Coping with the stress of loss has some common passages that are normal, though not comfortable. The sheer intensity and unfamiliar nature of emotions in grief can cause doubts about mental health, so it can be helpful to know that others have experienced similar reactions. If you use the acronym "NEAR" to help you remember these grief reactions, you may find it comforting:
- N is for Numb. Especially if a change is unexpected, the emotions that come do so over time. Initially, we may feel very little other than a numbness that helps us cope.
- E is for Emotional. After the numbness begins to wear off, many emotions may surface, from anger and denial to deep sorrow and anxiety. The emotional intensity is heightened in the early months of loss and usually diminishes over time.
- A is for Adjusting. Loss engages us in a continual and challenging adjustment as we begin to live with what has changed in our lives. Acceptance is a word that's difficult to grasp, especially in the early period of a significant loss. Adjusting and accepting evolve over time and are never fully completed. They can be described as a recognition that the earlier periods of emotional intensity fade and we begin to incorporate the loss into our current lives. Acceptance does not mean we are "over it" or that the loss is okay with us, it simply means our psychological resistance to it is diminished.
- R is for Rebuilding or Restructuring. Life continues on with our renewed participation in it. We begin more fully integrating necessary changes to honor our discovered new meanings.

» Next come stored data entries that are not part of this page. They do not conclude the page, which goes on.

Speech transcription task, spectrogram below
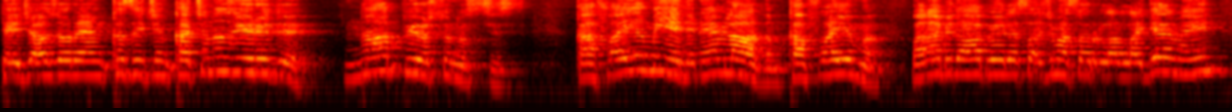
Tecavüze uğrayan kız için kaçınız yürüdü? Ne yapıyorsunuz siz? Kafayı mı yedin evladım? Kafayı mı? Bana bir daha böyle saçma sorularla gelmeyin.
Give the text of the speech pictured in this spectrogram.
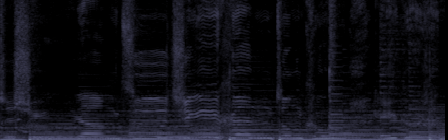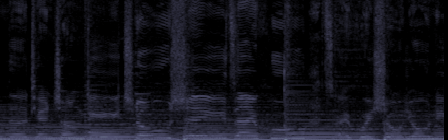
恨我痴心让自己很痛苦，一个人的。天长地久，谁在乎？再回首，有你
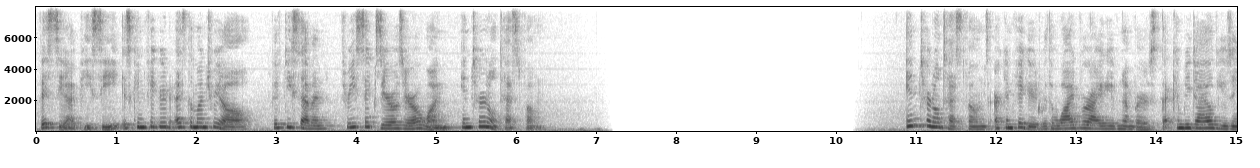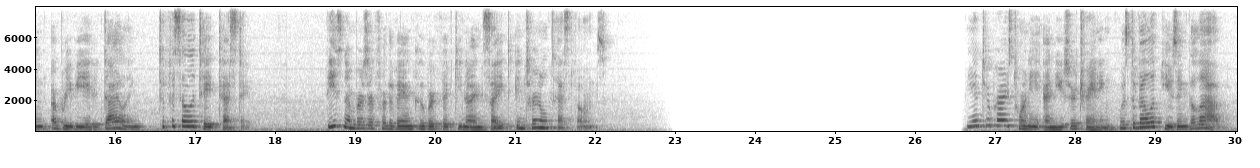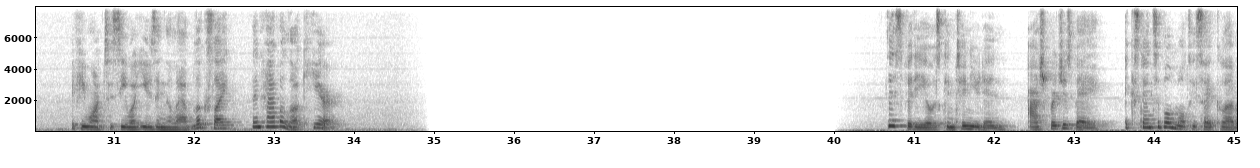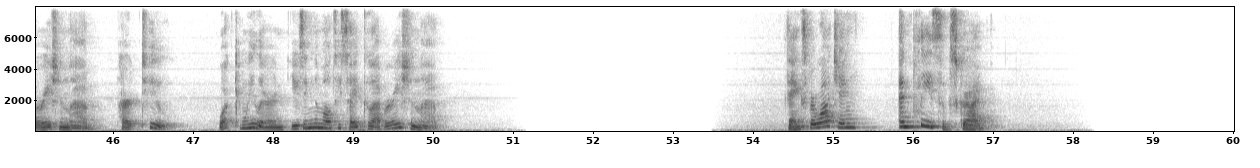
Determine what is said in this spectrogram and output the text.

What else is changing in your life? Your answer may be considered a positive change or a painful one. Transitions can trigger multiple layers of stress, even with positive changes such as graduations, marriage, or birth of a child. Move through this site at your pace and know you will make it through this difficult time.